Overview: When 11-year-old Riley is uprooted from her life in Minnesota with a sudden move to San Francisco, her emotions (Joy, Anger, Fear, Disgust, and Sadness) find themselves working overtime to navigate the hardships of growing older. Disney Pixar; PG; 2015, 102 minutes.
Inside Childhood: Visually, Inside Out is dazzling and breathtakingly imaginative. To create an interesting world inside of a child’s head is one thing, but to create a world that feels true to life, that feels honest and real, well, that’s another thing entirely. I’m in awe of the things Inside Out does, and out of respect for the film, I’m not going to reveal any more about the inner workings of Riley’s mind than what I already have. Every single thing comes together for this movie. The ambitious concept is skillfully and intelligently written by co-directors Pete Docter and Ronaldo Del Carmen. The direction is sharp, the score is appropriately whimsical and sentimental, and the voice acting is as strong as any you’re going to find.

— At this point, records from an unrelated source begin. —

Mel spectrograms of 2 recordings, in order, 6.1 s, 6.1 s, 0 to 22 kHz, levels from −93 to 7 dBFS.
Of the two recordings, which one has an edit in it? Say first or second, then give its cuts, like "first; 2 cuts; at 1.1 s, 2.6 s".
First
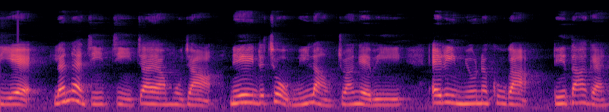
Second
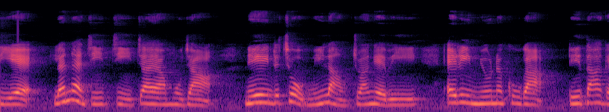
first; 1 cut; at 2.2 s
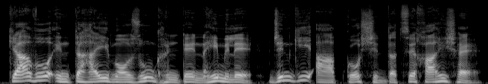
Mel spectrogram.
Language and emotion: Urdu, neutral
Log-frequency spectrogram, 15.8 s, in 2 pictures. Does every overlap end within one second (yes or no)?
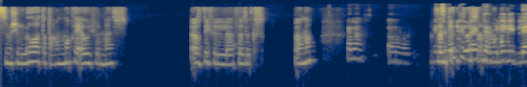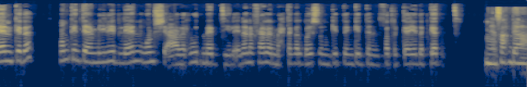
no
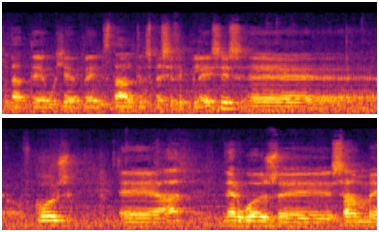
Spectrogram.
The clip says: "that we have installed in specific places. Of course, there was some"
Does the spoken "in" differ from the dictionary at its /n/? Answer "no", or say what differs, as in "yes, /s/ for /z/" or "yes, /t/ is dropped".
no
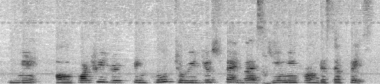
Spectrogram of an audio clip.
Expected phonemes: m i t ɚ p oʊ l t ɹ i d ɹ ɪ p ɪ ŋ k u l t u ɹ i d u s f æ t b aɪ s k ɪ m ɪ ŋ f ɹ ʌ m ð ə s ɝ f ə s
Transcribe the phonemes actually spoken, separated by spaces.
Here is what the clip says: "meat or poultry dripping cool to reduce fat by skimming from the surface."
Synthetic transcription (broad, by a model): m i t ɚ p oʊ t ɹ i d ɹ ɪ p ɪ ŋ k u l t u ɹ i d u s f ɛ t b aɪ s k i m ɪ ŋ f ɹ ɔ m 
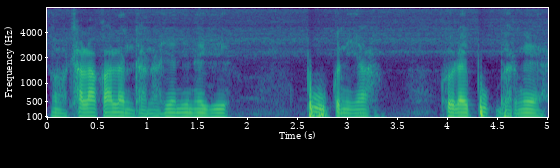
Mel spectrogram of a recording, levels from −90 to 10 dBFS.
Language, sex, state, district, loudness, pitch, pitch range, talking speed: Mizo, male, Mizoram, Aizawl, -21 LUFS, 100 Hz, 95-105 Hz, 165 wpm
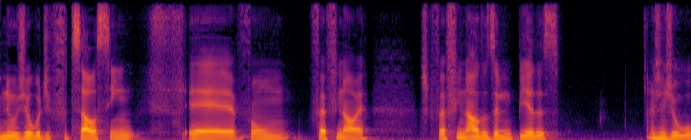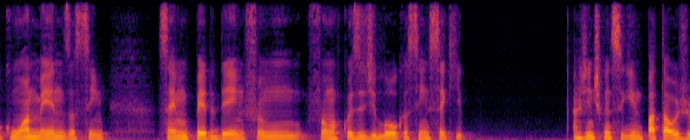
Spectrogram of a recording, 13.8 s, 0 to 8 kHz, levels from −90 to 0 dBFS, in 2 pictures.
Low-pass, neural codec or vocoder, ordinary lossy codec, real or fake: none; codec, 16 kHz, 0.9 kbps, LongCat-Audio-Codec; none; fake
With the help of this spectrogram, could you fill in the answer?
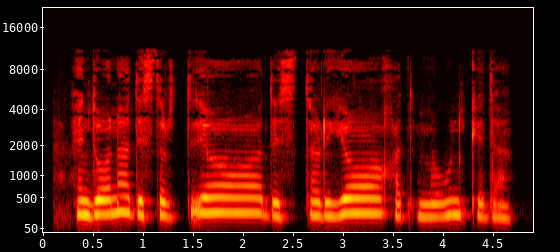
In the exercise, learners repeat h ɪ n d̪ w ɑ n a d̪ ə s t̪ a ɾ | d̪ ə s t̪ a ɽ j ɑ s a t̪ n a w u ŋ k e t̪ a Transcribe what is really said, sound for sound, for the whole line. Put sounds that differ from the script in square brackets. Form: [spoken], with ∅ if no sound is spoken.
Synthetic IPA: h ɪ n d̪ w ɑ n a d̪ ə s t̪ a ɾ | d̪ ə s t̪ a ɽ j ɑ [x] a t̪ [m] a w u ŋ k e [d̪] a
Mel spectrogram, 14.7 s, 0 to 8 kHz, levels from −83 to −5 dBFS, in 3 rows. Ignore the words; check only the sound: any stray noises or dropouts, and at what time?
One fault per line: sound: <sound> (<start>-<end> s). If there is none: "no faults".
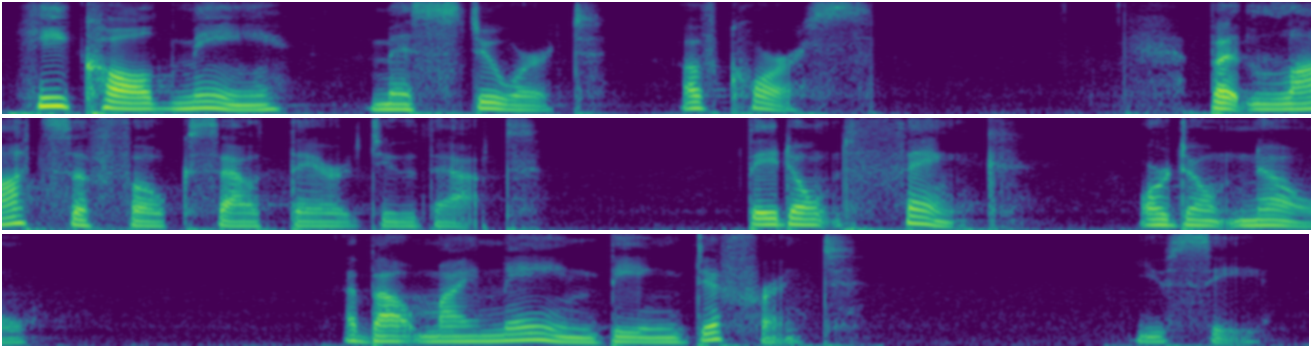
no faults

Outside Adulthood: Voice and comic actors Phyllis Smith and Amy Poehler are standouts. What Smith creates with Sadness is a character who is riotously hilarious in one moment, and harrowingly heartbreaking in the next. As Joy, Poehler radiates more than just the happiness her character is nominally known for. She captures the desperate optimism that all of us felt as children, and the shining brightness that too many of us lose sight of throughout the rest of our lives. Inside Out inspires us to find that outlook again, and to hold on to it, even as we acknowledge that life is going to get sad sometimes, and that’s all right too. Like other Pixar films, Inside Out entertains all ages, and is packed full of a mature, sombre humor that even the adults in attendance can enjoy. My personal favorite was a quick, yet clear Chinatown reference which the Hollywood audience that I was a part of found delightful.
Life Itself: Rarely have I connected with a film on such a deep, emotional level in quiet the same way that I have connected with Inside Out. I don’t know quite how Disney and Pixar does it, but Docter and Carmen have nailed the way it feels to grow up. More than that, they have captured exactly what life feels like. Inside Out doesn’t try to mask life’s hard truths. Instead, it embraces the dark times. It looks hardship right in the face, and dares to find beauty in sadness. Our memories are rarely good or bad, joyous or sad. Usually, they’re tinged with a bit of everything, because that’s the way life itself is. Inside Out is stunning, and wonderful, and frustrating, and enlightening, and terrifying, and so many more things all at once. Inside Out understands all of that, and projects it back to the viewer on the big screen.
Overall: This has been a terribly difficult review for me to write, because it’s been a long time since I loved a movie the way that I loved Inside Out, and I want so badly to do it justice. Inside Out is a clever, heartbreaking, satisfying film that’s grounded in a beautiful combination of gentle humanity and honest truths. But the most important thing I want you to take from this review is the following: Inside Out is a wonderful movie, and I sincerely hope you’ll go see it.